Cometh the hour, leaveth the man. As you will all have seen, it appears that Julian Assange’s time has come.
As the Ecuadorian Ambassador to the United Kingdom decided to call time on his asylum, the long arm of the law was waiting and promptly felt his collar, and cuffs for that matter, dragging him out on a charge of skipping bail.
Unsurprisingly, very soon after the nickage, almost as if this had been orchestrated (imagine?), the USA unsealed a March 2018 indictment charging Assange with conspiracy to commit computer intrusion. This charge is based on collusion with Chelsea Manning to breach passwords on US secret databases, which were then published on Assange’s WikiLeaks website mostly verbatim.
It is not for us to comment on the good or bad of this case but it is certain that it will raise a lot of questions about the press, whistleblowing and disclosure.
Given that most of the harvested/stolen information was released unedited and recklessly exposed personal information of private citizens, security operatives, even apparently outing a gay man from Saudi, naming rape victims, this doesn’t look like responsible journalism and much of it may not be in the public interest.
Let us all see what happens, the Americans are talking about a 5-year maximum sentence. They probably said this with their fingers crossed. Anyone know what happened to Marcus after this?
This week has also seen a brace of crack security chaps detailing methods to break the security of WPA3 commenting that the protocol was not subject to public review, the attacks even have a name and a logo – DragonBlood (mwahahaha). You will all know how we love a name and a logo for an exploit, gives us the tingles all over.
In addition to notifying the relevant authorities, the brain the size of planet’s researchers also uploaded a set of tools to GitHub for your delectation:
- Dragondrain—a tool that can test to which extent an Access Point is vulnerable to DoS attacks against WPA3’s Dragonfly handshake.
- Dragontime—an experimental tool to perform timing attacks against the Dragonfly handshake.
- Dragonforce—an experimental tool that takes the information to recover from the timing attacks and performs a password partitioning attack.
- Dragonslayer—a tool that implements attacks against EAP-pwd.
Obviously it was Patch Tuesday this week.

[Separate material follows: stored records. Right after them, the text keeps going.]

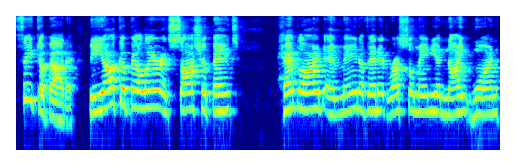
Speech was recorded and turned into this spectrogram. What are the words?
Think about it. Bianca Belair and Sasha Banks headlined and main evented WrestleMania Night One.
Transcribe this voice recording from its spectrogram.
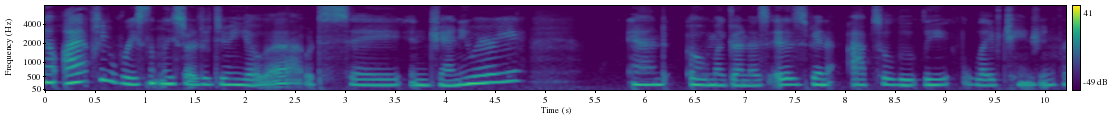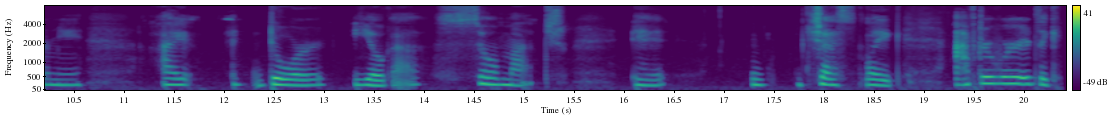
Now, I actually recently started doing yoga, I would say in January. And oh my goodness, it has been absolutely life changing for me. I adore yoga so much. It just like afterwards, like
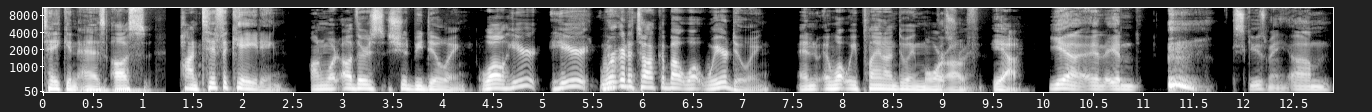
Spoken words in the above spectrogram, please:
taken as us pontificating on what others should be doing. Well, here, here we're going to talk about what we're doing and, and what we plan on doing more That's of. right. Yeah. Yeah, and and excuse me. Um,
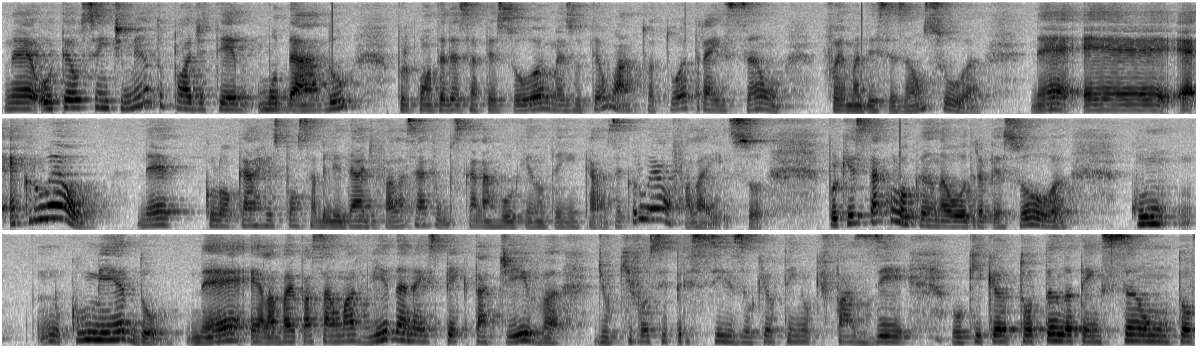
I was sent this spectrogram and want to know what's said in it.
né? O teu sentimento pode ter mudado por conta dessa pessoa, mas o teu ato, a tua traição foi uma decisão sua, né? É, é, é cruel, né? Colocar a responsabilidade e falar assim, ah, vou buscar na rua que não tem em casa. É cruel falar isso, porque está colocando a outra pessoa com com medo, né? Ela vai passar uma vida na expectativa de o que você precisa, o que eu tenho que fazer, o que, que eu tô dando atenção, tô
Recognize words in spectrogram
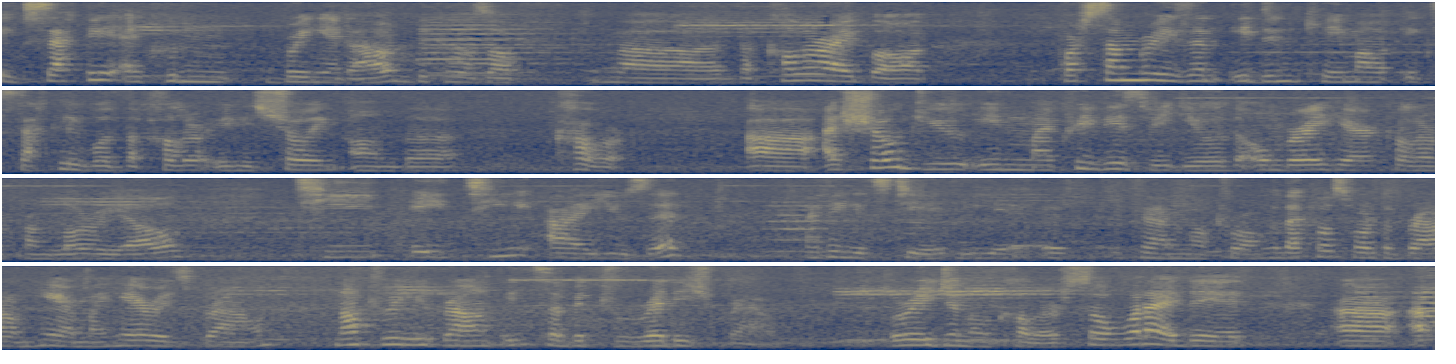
exactly I couldn't bring it out because of uh, the color I bought for some reason it didn't came out exactly what the color it is showing on the cover uh, I showed you in my previous video the ombre hair color from L'Oreal. T80 I use it. I think it's T80 if, if I'm not wrong. That was for the brown hair. My hair is brown. Not really brown. It's a bit reddish brown. Original color. So what I did uh, up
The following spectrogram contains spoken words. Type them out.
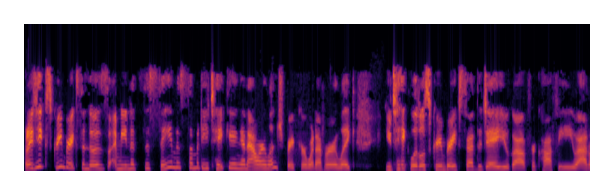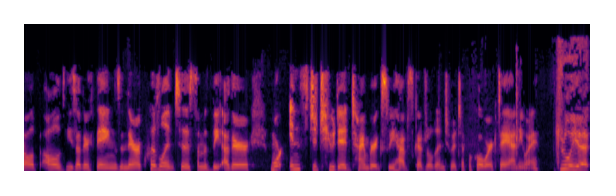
But I take screen breaks and those, I mean, it's the same as somebody taking an hour lunch break or whatever. Like you take little screen breaks throughout the day, you go out for coffee, you add all, all of these other things and they're equivalent to some of the other more instituted time breaks we have scheduled into a typical workday anyway. Julia,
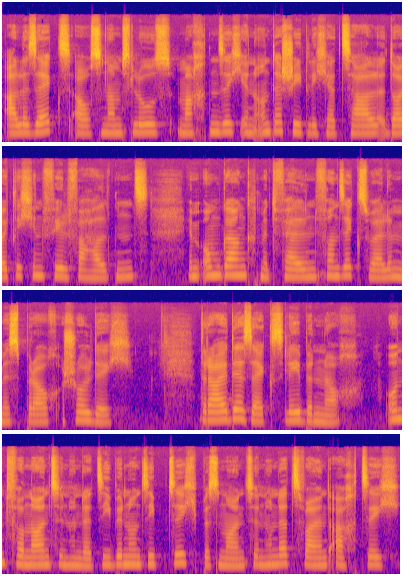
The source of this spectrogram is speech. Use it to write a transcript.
Alle sechs ausnahmslos machten sich in unterschiedlicher Zahl deutlichen Fehlverhaltens im Umgang mit Fällen von sexuellem Missbrauch schuldig. Drei der sechs leben noch und von 1977 bis 1982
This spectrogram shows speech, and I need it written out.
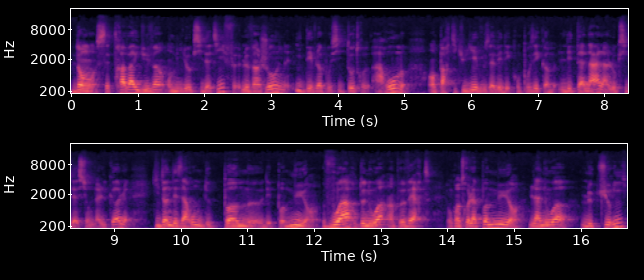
Dans ce travail du vin en milieu oxydatif, le vin jaune, il développe aussi d'autres arômes. En particulier, vous avez des composés comme l'éthanal, hein, l'oxydation de l'alcool, qui donnent des arômes de pommes, euh, des pommes mûres, voire de noix un peu vertes. Donc entre la pomme mûre, la noix, le curry,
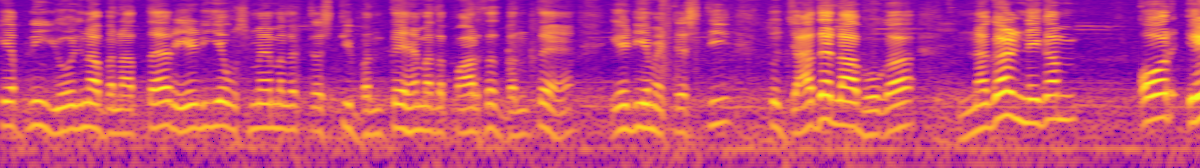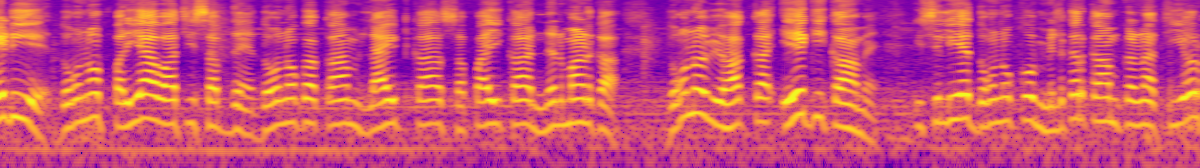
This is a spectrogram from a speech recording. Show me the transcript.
के अपनी योजना बनाता है और एडीए उसमें मतलब ट्रस्टी बनते हैं मतलब पार्षद बनते हैं एडीए में ट्रस्टी तो ज़्यादा लाभ होगा। नगर निगम और एडीए दोनों पर्यावाची शब्द हैं। दोनों का काम लाइट का, सफ़ाई का, निर्माण का। दोनों विभाग का एक ही काम है। इसलिए दोनों को मिलकर काम करना चाहिए और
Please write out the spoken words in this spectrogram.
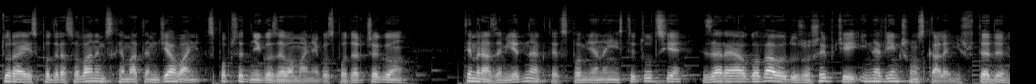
która jest podrasowanym schematem działań z poprzedniego załamania gospodarczego. Tym razem jednak te wspomniane instytucje zareagowały dużo szybciej i na większą skalę niż wtedy.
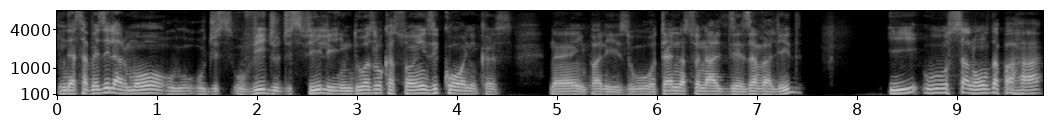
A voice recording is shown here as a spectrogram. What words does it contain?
Dessa vez ele armou o, o, o vídeo desfile em duas locações icônicas, né, em Paris. O Hotel National des Invalides e o Salon da Parra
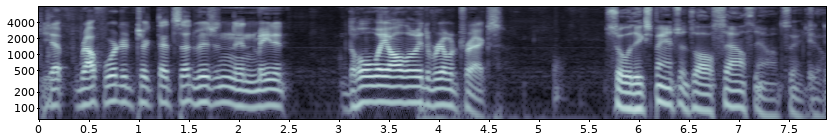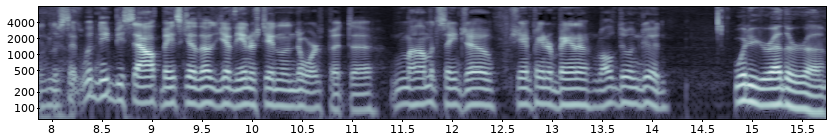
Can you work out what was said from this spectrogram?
Yep, Ralph Woodard took that subdivision and made it the whole way all the way to railroad tracks. So the expansion's all south now in St. Joe. It, looks- guess. would need to be south, basically. You have the interstate in the north, but uh, Mahomet, St. Joe, Champaign, Urbana, we're all doing good. What are your other? Uh,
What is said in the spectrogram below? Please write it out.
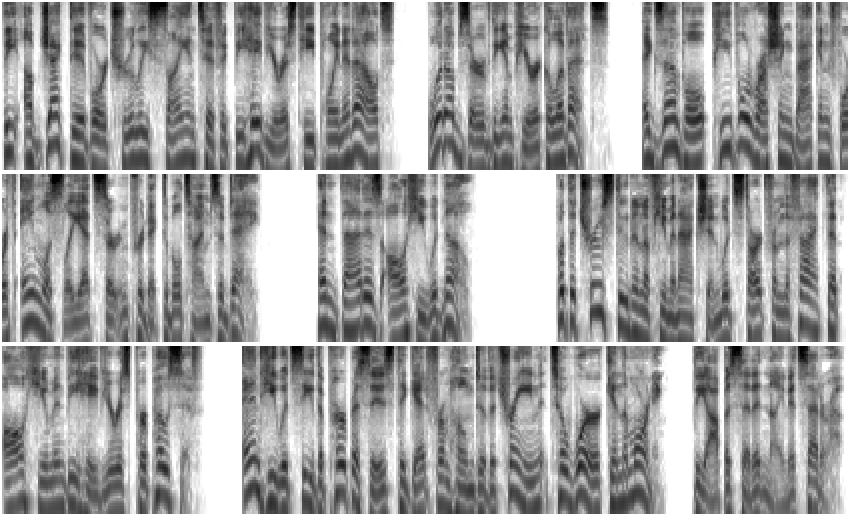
The objective or truly scientific behaviorist, he pointed out, would observe the empirical events. Example, people rushing back and forth aimlessly at certain predictable times of day. And that is all he would know. But the true student of human action would start from the fact that all human behavior is purposive, and he would see the purposes to get from home to the train to work in the morning, the opposite at night, etc.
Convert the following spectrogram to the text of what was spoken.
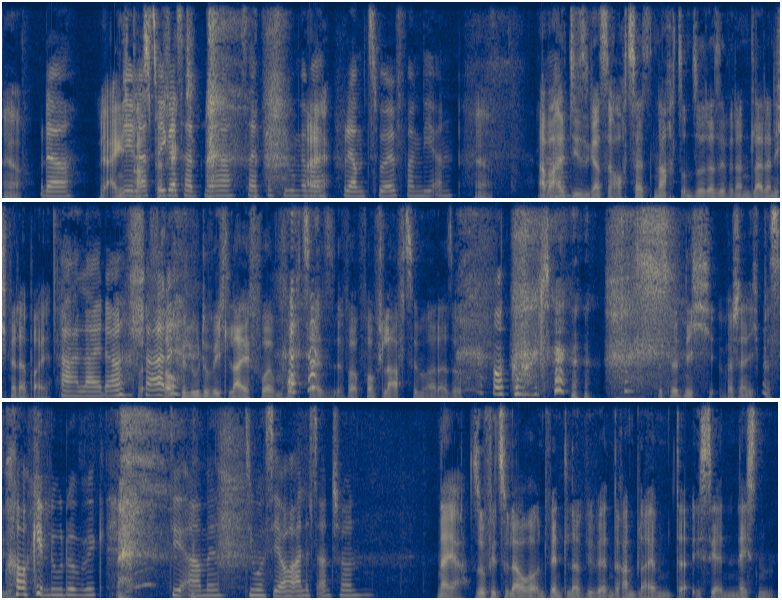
Ja. oder Ja, eigentlich nee, passt Las Vegas perfekt. hat mehr Zeitverschiebung, aber oder um 12 fangen die an. Ja. Aber Ja. halt diese ganze Hochzeitsnacht und so, da sind wir dann leider nicht mehr dabei. Ah, leider. Schade. Frauke Ludwig live vor dem Hochzeits, vor- vorm Schlafzimmer oder so. Oh Gott. Das wird nicht wahrscheinlich passieren. Frauke Ludovic. Die Arme. Die muss sich auch alles anschauen. Naja, so viel zu Laura und Wendler. Wir werden dranbleiben. Da ist ja in den nächsten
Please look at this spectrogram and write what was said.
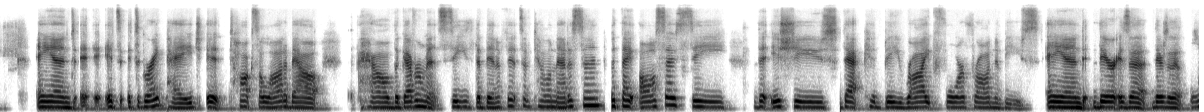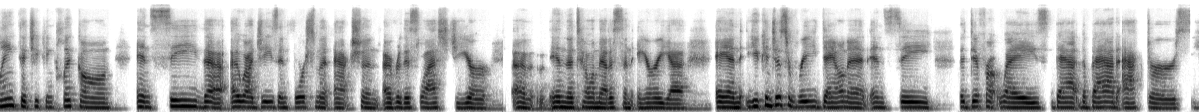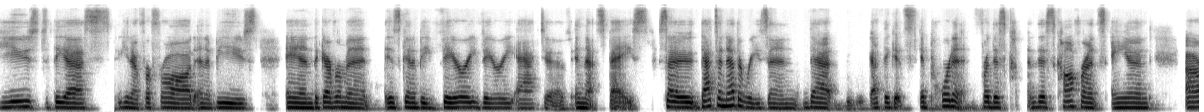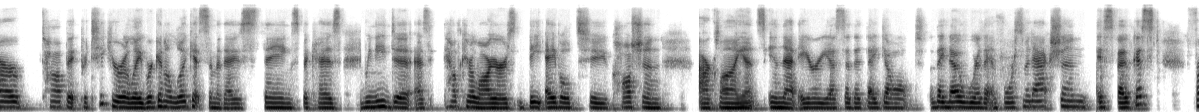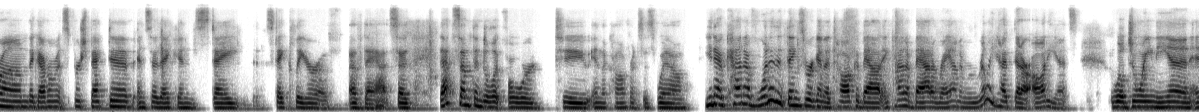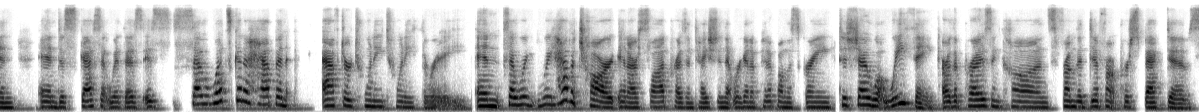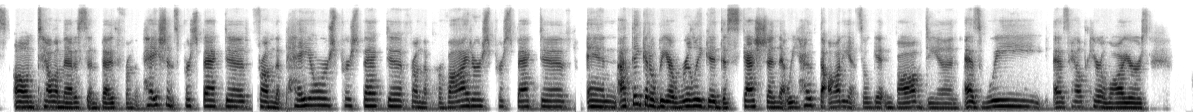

We try not to rewrite other people’s materials – here is the best resource to find out the usual patch recommendations.
If you have a WPA2/WPA3 wireless environment and want some help to test it, our crack team are available to assist. Please contact us at: [email protected] or call 020 7517 3900.